• _What to produce_:
Word for word, set down the records and skip each picture.

(Collected data entries)
****************
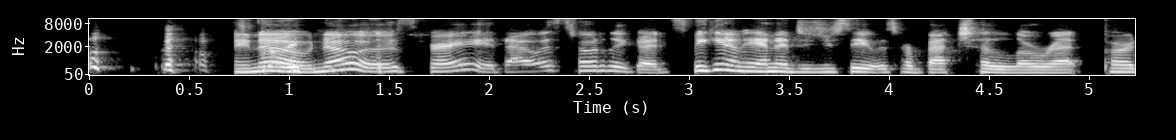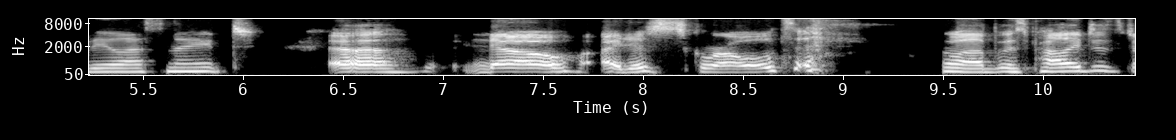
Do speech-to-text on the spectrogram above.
I know. great. No, it was great. That was totally good. Speaking of Hannah, did you see it was her bachelorette party last night? Uh no, I just scrolled. Well, it was probably just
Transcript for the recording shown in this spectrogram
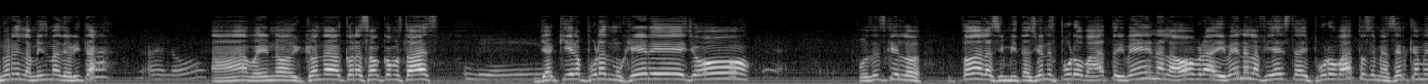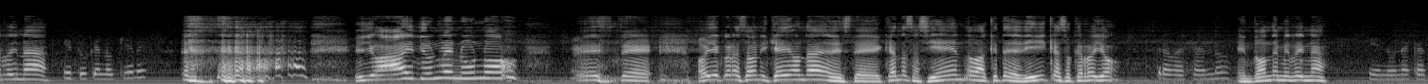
¿No eres la misma de ahorita? Ah, no. Ah, bueno. ¿Y qué onda, corazón? ¿Cómo estás? Bien. Ya quiero puras mujeres, yo. Pues es que lo, todas las invitaciones puro vato. Y ven a la obra, y ven a la fiesta, y puro vato se me acerca, mi reina. ¿Y tú que no quieres? y yo, ay, de uno en uno. Este, oye, corazón, ¿y qué onda? Este, ¿qué andas haciendo? ¿A qué te dedicas o qué rollo? Trabajando ¿En dónde, mi reina? en una casa.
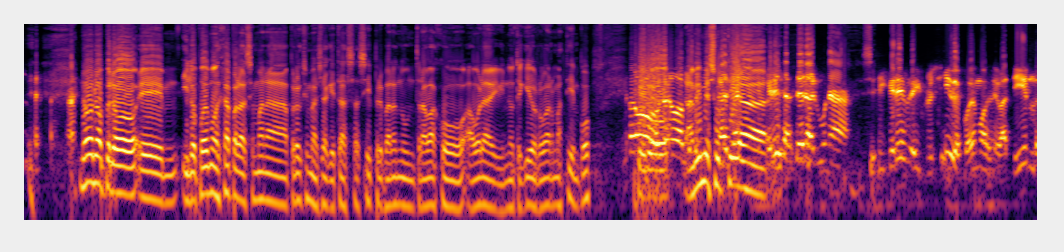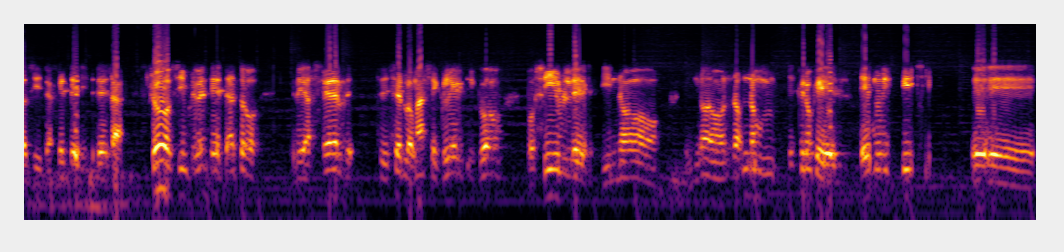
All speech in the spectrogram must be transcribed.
no, no, pero y lo podemos dejar para la semana próxima ya que estás así preparando un trabajo ahora y no te quiero robar más tiempo. No, pero no, a mí me surtía. Si querés hacer alguna, si querés inclusive podemos debatirlo si la gente le interesa. Yo simplemente trato de hacer de ser lo más ecléctico posible y no no, no, no creo que es muy difícil eh,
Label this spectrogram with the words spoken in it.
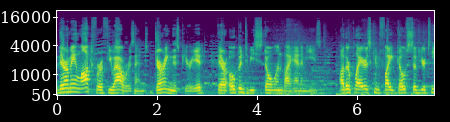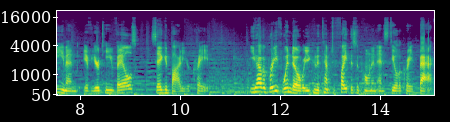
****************
• _Your solution_:
Do speech-to-text on the spectrogram above.
I know. great. No, it was great. That was totally good. Speaking of Hannah, did you see it was her bachelorette party last night? Uh no, I just scrolled. Well, it was probably just
Transcript for the recording shown in this spectrogram
¿No eres la misma de ahorita? Ah, no. Ah, bueno. ¿Y qué onda, corazón? ¿Cómo estás? Bien. Ya quiero puras mujeres, yo. Pues es que lo, todas las invitaciones puro vato. Y ven a la obra, y ven a la fiesta, y puro vato se me acerca, mi reina. ¿Y tú que no quieres? y yo, ay, de uno en uno. Este, oye, corazón, ¿y qué onda? Este, ¿qué andas haciendo? ¿A qué te dedicas o qué rollo? Trabajando ¿En dónde, mi reina? en una casa.
All speech in the spectrogram must be transcribed.
no, no, pero y lo podemos dejar para la semana próxima ya que estás así preparando un trabajo ahora y no te quiero robar más tiempo. No, pero no, a mí me surtía. Si querés hacer alguna, si querés inclusive podemos debatirlo si la gente le interesa. Yo simplemente trato de hacer de ser lo más ecléctico posible y no no, no, no creo que es muy difícil eh,
Label this spectrogram with the words spoken in it.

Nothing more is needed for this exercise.